Also impressive is Joe Bailey as Vanya. In yet another masterful performance, Bailey dives deep into his emotional well to bring all of Vanya's heretofore hidden pain to the surface. It's heart-wrenching to watch, made more so by his expert use of hand gestures and facial expressions to accentuate his words.

But it's Kelly Komlen who truly tears your heart out as Sonia, The Professor's daughter and Vanya's niece. Secretly in love with Dr. Aster, she believes he's out of reach - mostly, she believes, because she considers herself to be homely and he only dates hot, attractive women. (Their age difference doesn't seem to dawn on her; from his point of view, she's simply the younger niece of his life-long best friend.) Her last act meltdown was so powerful I couldn't help but ask Komlen afterward how she can go home and relax right after the show. Her answer made me laugh - and made total sense.

Lights by Brandy Joe Plambeck and the set by Jennifer Maiseloff served the concept well. I especially loved the painted scenery on the upstage and stage left walls.

So what's the moral of my story, you may be wondering? Directors matter. So do actors. And every so often its nice to have an opportunity to be reminded why that's so - and what impact they have on bringing a script to life.

The Bottom Line: If you're curious about which production I liked best, you'll be disappointed. Both were highly enjoyable. But they were also quite different - and that's what I love about live theater! And in this specific case, I went to The Ringwald knowing and appreciating the types of work they do, and they met and exceeded all of my expectations. As usual.

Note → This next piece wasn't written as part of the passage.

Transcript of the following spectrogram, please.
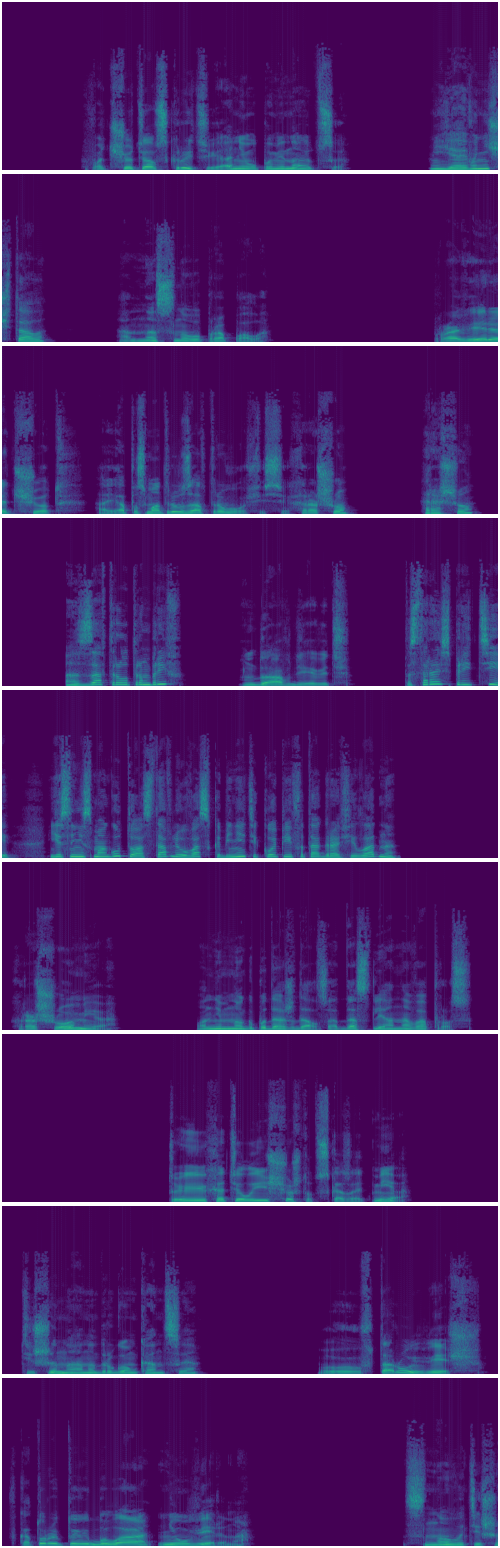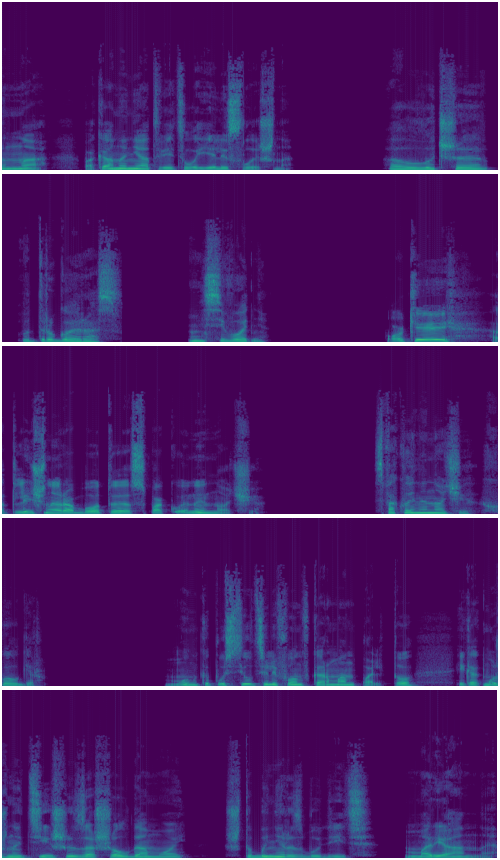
В отчете о вскрытии они упоминаются? Я его не читала. Она снова пропала. Проверь отчет, а я посмотрю завтра в офисе, хорошо? Хорошо. А завтра утром бриф? Да, в девять. Постараюсь прийти. Если не смогу, то оставлю у вас в кабинете копии фотографий, ладно? Хорошо, Мия. Он немного подождал, задаст ли она вопрос. «Ты хотела еще что-то сказать, Мия?» Тишина на другом конце. «Вторую вещь, в которой ты была не уверена». Снова тишина, пока она не ответила еле слышно. «Лучше в другой раз. Не сегодня». «Окей, отличная работа, спокойной ночи». «Спокойной ночи, Холгер». Мунк опустил телефон в карман пальто и как можно тише зашел домой, чтобы не разбудить Марианны.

To see how on the mark or off base I am, you have only two more chances to catch Life Sucks at The Ringwald: today at 5 p.m and tomorrow at 8 p.m. For complete information regarding The Ringwald Theatre, CLICK HERE!